The one aspect that immediately leapt out at me about Barotrauma was how granular it is. The level of detail presented to the player is quite intimidating as almost every component of the sub is broken down to its constituent parts. This is backed up by a detailed crafting system that allows players to develop Heath Robinson like solutions to the technological problems that beset the sub as it drifts through the murky depths of the waters of Europa.
It is also possible for each crew member to be controlled by another player, thus creating a coop experience with each player given a task by a designated captain and the success of their survival is based on the player’s ability to work with one another. With a 16 member crew, the possibility of consensus is slim, even if it is a life or death situation, which it normally is in Barotrauma.
The visual style adopted is of a 2D cross section through the submarine with the crew represented as mannequins with joints within their limbs. It’s a simplistic method of conveying movement and interaction with the world, but this does not make it any less effective.
Barotrauma is set for release in 2019 as an Early Access title, which is not unusual for games of this type thanks to the need for extensive play testing to make sure all of the possible combinations are covered. Barotrauma is set to appear on Windows PC, Mac OS and Linux platforms.
Format(s): Windows PC

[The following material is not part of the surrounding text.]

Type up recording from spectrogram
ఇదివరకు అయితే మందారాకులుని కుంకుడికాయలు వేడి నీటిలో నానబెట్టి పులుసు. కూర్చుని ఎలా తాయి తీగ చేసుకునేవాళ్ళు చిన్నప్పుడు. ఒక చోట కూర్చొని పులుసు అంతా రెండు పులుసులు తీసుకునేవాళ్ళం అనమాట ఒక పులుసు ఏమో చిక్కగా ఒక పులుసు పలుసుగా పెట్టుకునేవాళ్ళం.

The Wild West has been the subject of many a videogame, with Nintendo’s earliest arcade game, Sheriff, being a good example – not to mention the Red Dead titles by Rockstar Games. Colt Canyon attempts to boil down the Western theme by putting it into an extremely fast-paced roguelite top down action adventure game.

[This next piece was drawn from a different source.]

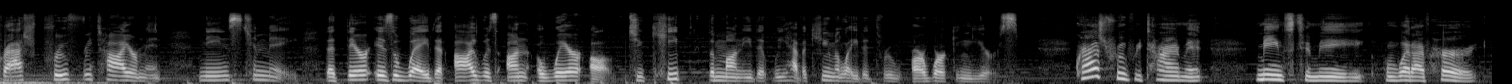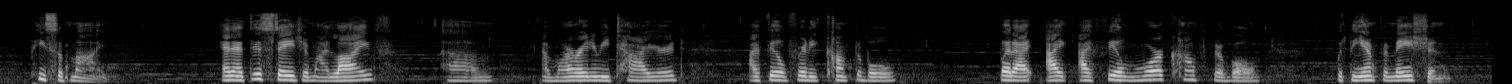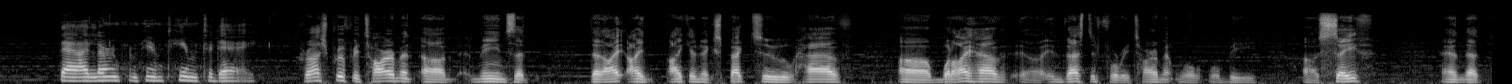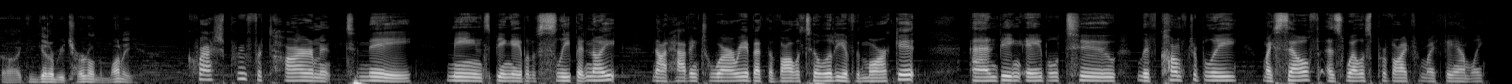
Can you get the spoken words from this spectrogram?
crash proof retirement means to me that there is a way that I was unaware of to keep the money that we have accumulated through our working years. Crash proof retirement means to me, from what I've heard, peace of mind. And at this stage of my life, um, I'm already retired. I feel pretty comfortable, but I, I, I feel more comfortable with the information that I learned from him, him today. Crash-proof retirement uh, means that that I, I, I, can expect to have uh, what I have uh, invested for retirement will, will be uh, safe and that uh, I can get a return on the money. Crash-proof retirement to me means being able to sleep at night, not having to worry about the volatility of the market, and being able to live comfortably myself as well as provide for my family.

Colt Canyon is so fast that any hesitation by the player during combat will likely result in their swift demise as being hit by a bullet is not something you’re going to recover from very quickly. I know this as I experienced it at PAX East 2019 where it was being demoed.
Colt Canyon opens up with the partner of the main protagonist being kidnapped by bandits. With the West being lawless, there was only one solution, embark on a revenge driven rescue mission. This will likely involve a body count that would not be inconsiderable, but the end justifies the means, right?
The player controls a small figure with limited animation that is not too dissimilar to the sprite found in Nintendo’s Sheriff. The sprite runs around a 2D map at great speed picking up items from chests that litter the landscape as well as from fallen foes as they slowly bleed out following your assault, which had a plan until it was executed and it degenerated instantly into ‘kill everything’. But the player has to be careful as not everyone in the Wild West is out to get you. Some may even befriend and fight alongside you.
That’s right, in Colt Canyon you get to form a posse. You may even be able to ‘head them off at the pass’ with said posse, but I didn’t get that far in the demo to find out.
Despite, or maybe because of the sparse presentation of Colt Canyon the game itself is laid bare before the player. This is actually a major strength as so simple is the interface that it’s very easy to understand, removing barriers that in more complex games would be present.
It’s very easy to get straight into the exciting yet stressed filled experience Colt Canyon offers, for every new place the player ventures offers yet more opportunities for them to meet their end, or their fortune.
If it’s not obvious from the above description I really enjoyed my time with Colt Canyon. It does an excellent job of providing a delicate balance of risk and reward that so many other games in its genre fail to get quite right.
Colt Canyon is due for release in the fourth quarter of 2019 on Windows PC and I for one shall be heading off into the desert to that infamous pass when it does.